Greenwood resident Lee Johnson came to Piedmont Tech when he was laid off from his job and told he needed more education. After working for industries that have closed, he wanted a change. His wife, who is a nurse, inspired him to go into health care. He enrolled in the respiratory care program and is excited about the program.
“I never realized I would be doing this,” said Johnson. “The high energy of the job and helping people is something I have found I really enjoy.”
Kaylynn Knight traveled all over the country with her mother before settling in Ninety Six. She wants to work with special education students and chose to start at Piedmont Tech in the associate in arts program before transferring to Anderson University.
“I plan to dual major in special education and psychology,” Knight said. “The biggest piece of advice I can offer new students is to get involved. PTC has so many resources available for students and I urge others to take advantage of this by joining clubs or participating in the Student Support Services program.”
Walt Lordemann came to Greenwood from Nebraska with his job but, like many people, was laid off as jobs were being outsourced. He decided to reinvent himself and enrolled in the business management program at Piedmont Tech.
“I knew I wanted to get into business management and learn what it would take to own and run a profitable company,” said Lordemann. “I now have a new attitude on life and a saying: ‘A person is never too old to learn new things.’”
Elizabeth Morris has dreamed of becoming a nurse for most of her life. Born in Mexico, Morris and her family came to the United States when she was eight and then on to Saluda when she was 12.
“I came to Piedmont Tech because I always heard they trained the highest quality nurses in the state,” said Morris. “Plus, the new facility in Saluda was very convenient for me to take my pre-requisite courses.”
Kasey Page always knew she wanted to go into radiology. The Lowndesville student wanted to go into the health care profession, but she didn’t want the pressure of nursing. She looked at several area radiologic technology programs and chose Piedmont Tech.
“Piedmont Tech is close to home and very convenient for me,” said Page. “I am very lucky to have such great instructors in this program.”
Aaron Walker came to Piedmont Technical College to carry on a family tradition. Walker is from the small town of Bradley where his father is a cabinetmaker. Upon graduation from Greenwood Christian School in 2010, he enrolled in the building construction technology program.

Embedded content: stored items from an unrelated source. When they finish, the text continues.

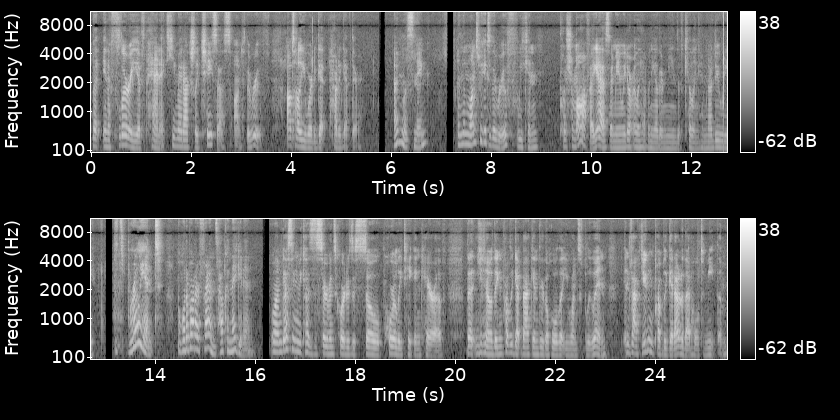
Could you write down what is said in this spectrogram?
But in a flurry of panic, he might actually chase us onto the roof. I'll tell you where to get how to get there. I'm listening. And then once we get to the roof, we can push him off, I guess. I mean, we don't really have any other means of killing him, now do we? That's brilliant! But what about our friends? How can they get in? Well, I'm guessing because the servants' quarters is so poorly taken care of that, you know, they can probably get back in through the hole that you once blew in. In fact, you can probably get out of that hole to meet them.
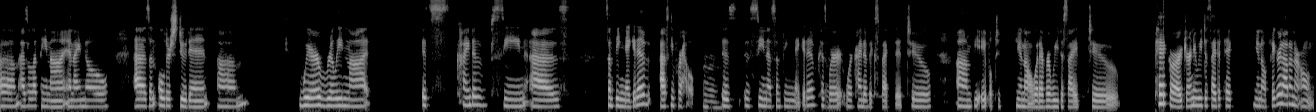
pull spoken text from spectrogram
um, as a Latina, and I know as an older student, um, we're really not, it's kind of seen as something negative asking for help mm. is is seen as something negative because mm. we're we're kind of expected to um, be able to you know whatever we decide to pick or our journey we decide to pick you know figure it out on our own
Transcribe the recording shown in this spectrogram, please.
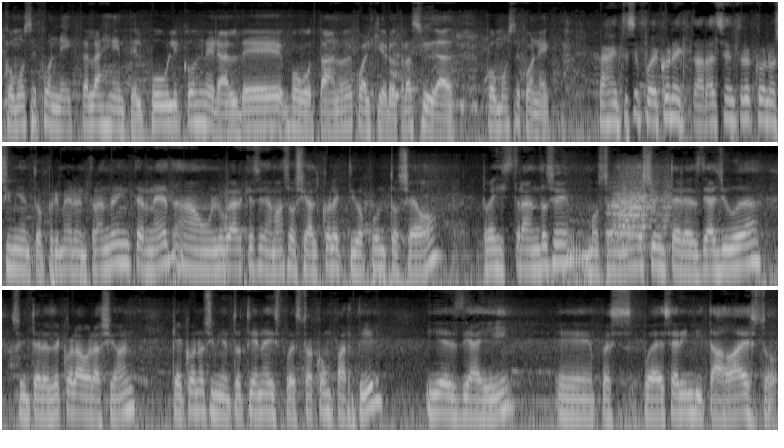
¿cómo se conecta la gente, el público general de Bogotá o de cualquier otra ciudad? ¿Cómo se conecta? La gente se puede conectar al centro de conocimiento primero entrando en internet a un lugar que se llama socialcolectivo.co, registrándose, mostrándonos su interés de ayuda, su interés de colaboración, qué conocimiento tiene dispuesto a compartir y desde ahí eh, pues puede ser invitado a esto.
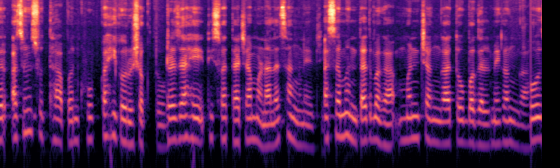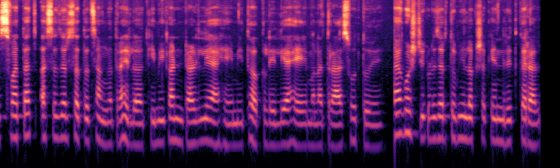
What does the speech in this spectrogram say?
तर अजून सुद्धा आपण खूप काही करू शकतो. गरज आहे ती स्वतःच्या मनाला सांगण्याची. असं म्हणतात बघा मन चंगा तो बगल मे गंगा. तो स्वतःच असं जर सतत सांगत राहिलं की मी कंटाळली आहे मी थकलेली आहे मला त्रास होतोय. या गोष्टीकडे जर तुम्ही लक्ष केंद्रित कराल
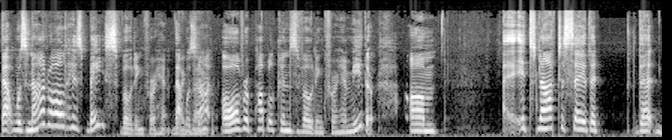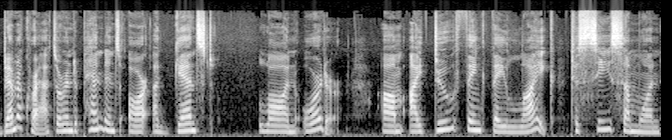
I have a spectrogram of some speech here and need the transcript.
That was not all his base voting for him. That exactly. was not all Republicans voting for him either. Um, it's not to say that that Democrats or independents are against law and order. Um, I do think they like to see someone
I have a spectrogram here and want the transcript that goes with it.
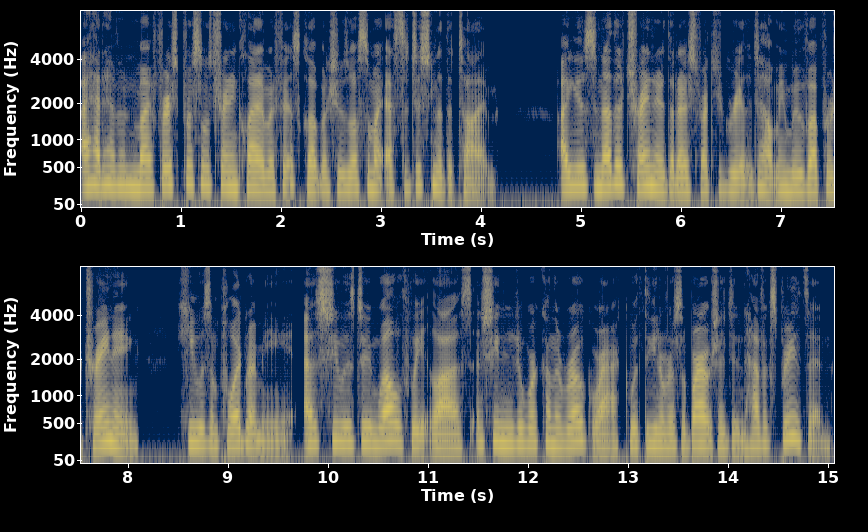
I had had my first personal training client at my fitness club, and she was also my esthetician at the time. I used another trainer that I respected greatly to help me move up her training, he was employed by me as she was doing well with weight loss and she needed to work on the rogue rack with the universal bar, which I didn't have experience in.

“I love that the BCT program allows me to apply what I learn in the classroom to actual hands-on building projects,” said Walker. “My classes are small and my instructors take a personal interest in making sure each student succeeds.”
Tammy Capps Walker enrolled in the associate in science program at Piedmont Tech with the desire to transfer to Clemson University and become a registered dietician. For the Epworth native, the desire to work with food allergies is very personal.
“My oldest daughter suffers with severe food allergies,” said Walker. “Clemson is the only place in the area where I can get everything I need to sit for my license, but I wanted to get as much as I could locally. Piedmont Tech has been a God-send.”
Photo Caption: Each year, Piedmont Technical College chooses some of the best and brightest to serve as Presidential Ambassadors. This year’s ambassadors are, front from left, Tammy Capps Walker, Lyndia Belcher, Kaylynn Knight, Kasey Page, Lanina Goode and Lee Johnson. Back, advisor Carol Paguntalan, Edward Evans, Walt Lordemann and Aaron walker. Not pictured is Liz Morris.